The problem of cardiovascular disease will not be solved with devices alone. Recognizing the progression of atherosclerosis not only in non-stented segments but also inside the stents will turn interventional cardiologists into preventive cardiologists. The dramatic breakthroughs in the management of lipids and the cardiovascular effects of new drugs for the management of diabetes means that interventional cardiologists must be competent in these fields as well, since these therapies may become the most relevant “devices” in the future. A total paradigm shift may be underway in the management of stable ischemic heart disease. Diagnosis is now moving away from ischemia detection only to non-invasive coronary imaging in the assessment of physiology and anatomy. Right now the U.S. is behind other countries when it comes to the implementation of CT angiography, but I predict it will become the diagnostic catheterization laboratory of the future. Ad hoc percutaneous coronary interventions during invasive catheterizations may have been acceptable so far, but now with the ability to define coronary obstructions and their physiological significance non-invasively, we can better plan medical therapy, percutaneous coronary interventions, or surgery. Unlike ad hoc percutaneous revascularizations during invasive catheterizations, this will allow true informed consents and facilitate proper diagnoses in patients who may not have agreed previously to an invasive diagnostic procedure.4
It will not reduce the number of interventions but it will certainly guarantee that only the correct ones are performed. A critical consideration for this subspecialty is what the training should look like in this rapidly changing field. Not everyone will be an expert in every aspect, which is why training and continuing medical education will create the expertise required.
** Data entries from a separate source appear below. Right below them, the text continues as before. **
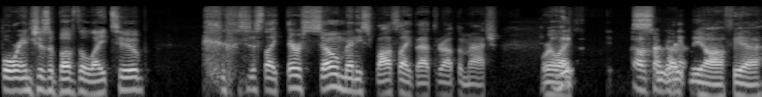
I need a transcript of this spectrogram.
four inches above the light tube. it's just like there were so many spots like that throughout the match where like oh, slightly off. Yeah.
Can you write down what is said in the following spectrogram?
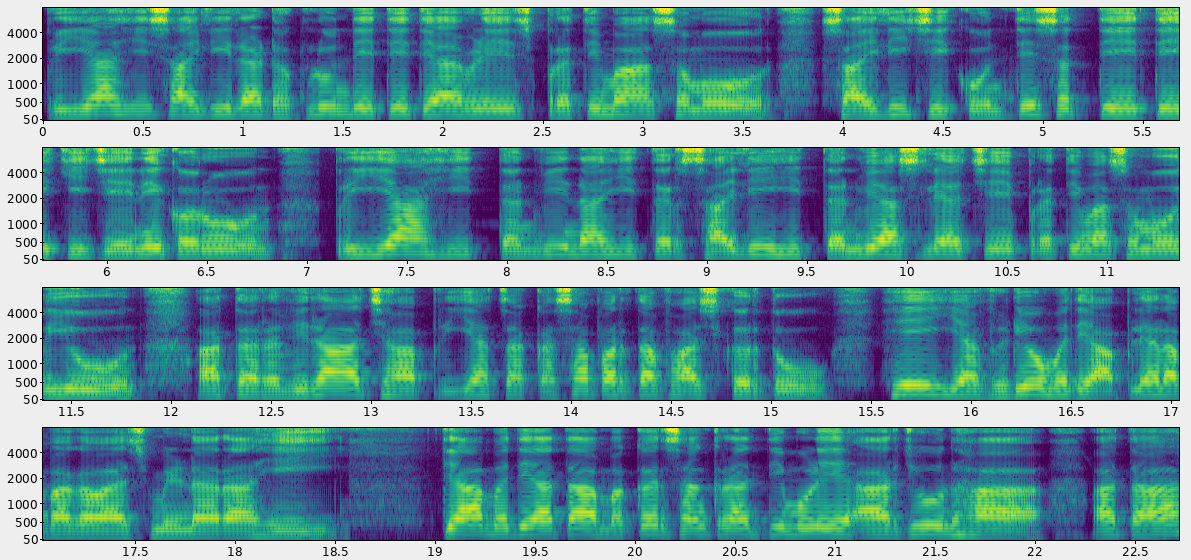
प्रिया ही सायलीला ढकलून देते त्यावेळेस प्रतिमा समोर सायलीचे कोणते सत्य येते की जेणेकरून प्रिया ही तन्वी नाही तर सायली ही तन्वी असल्याचे प्रतिमासमोर येऊन आता रविराज हा प्रियाचा कसा पर्दाफाश करतो? हे या व्हिडिओमध्ये आपल्याला बघावयास मिळणार आहे. त्यामध्ये आता मकर संक्रांतीमुळे अर्जुन हा आता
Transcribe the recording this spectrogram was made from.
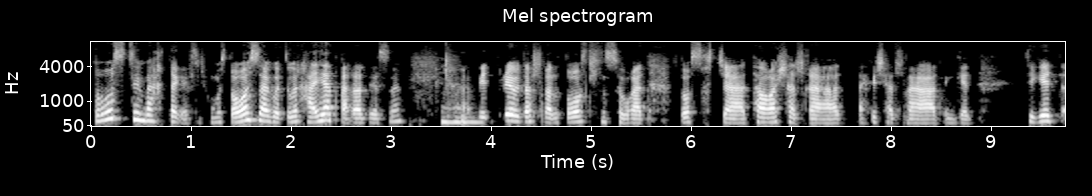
дууссан байх таа гэсэн чинь хүмүүс дуусаагүй зүгээр хаяад гараад байсан. Бидний хувьд болохоор дууссан суугаад дуусгачаа тоогоо шалгаад дахиж шалгаад ингээд Тэгээд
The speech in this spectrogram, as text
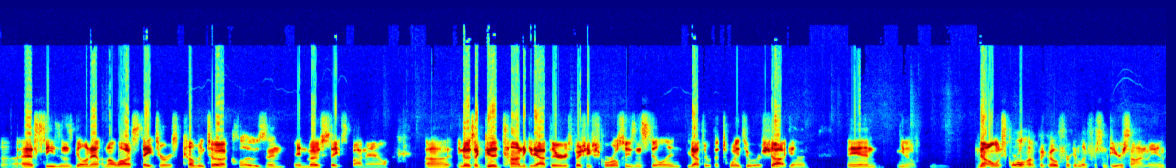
uh, as season's going out in a lot of states or is coming to a close in, in most states by now uh, you know, it's a good time to get out there, especially squirrel season still in. Get out there with a 22 or a shotgun, and you know, not only squirrel hunt, but go freaking look for some deer sign, man.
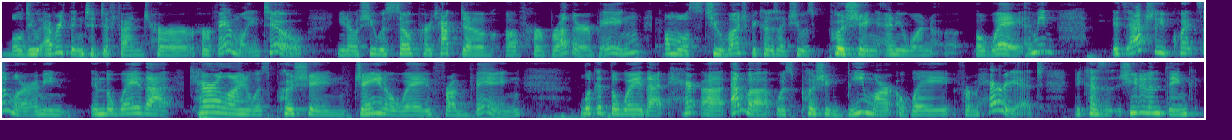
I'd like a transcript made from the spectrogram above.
will do everything to defend her her family too. You know, she was so protective of her brother Bing, almost too much because like she was pushing anyone uh, away. I mean, it's actually quite similar. I mean, in the way that Caroline was pushing Jane away from Bing, look at the way that uh, Emma was pushing Beemar away from Harriet because she didn't think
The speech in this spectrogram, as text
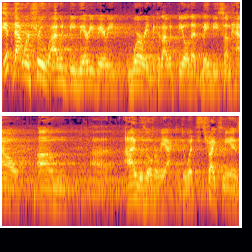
if that were true, I would be very, very worried because I would feel that maybe somehow um, I was overreacting to what strikes me as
The future is always unpredictabe but if the past teaches us anything is that the field of interventional cardiology has a challenging and rewarding future. It is a new field of expertise where there is still much to be done. The launch of this new journal will give you the opportunity to disseminate new knowledge that will shape the future. As my term as editor of JACC: Cardiovascular Interventions was coming to an end I wrote an editorial that was published both in our journal and EuroIntervention5 I called it “The golden age of publishing in interventional cardiology”. Well, that age has not passed yet. I believe that the ability to publish good papers in quality journals has stimulated young investigators to do what needs to be done. This journal will be unique because it will be published in both English and Spanish. I hope that those who feel more comfortable using Spanish will be stimulated not only to read about the advances made on interventional cardiology, but also to contribute to its progress with more publications of their own research. This journal should be popular not only in Spain but throughout the Spanish-speaking countries in the Americas. Congratulations and best wishes to the editors of REC: Interventional Cardiology for this important contribution to our field.
CONFLICTS OF INTEREST
Corresponding author: Emory St Joseph’s Hospital, 5665 Peachtree Dunwoody Rd, NE, Atlanta, GA 30342, United States.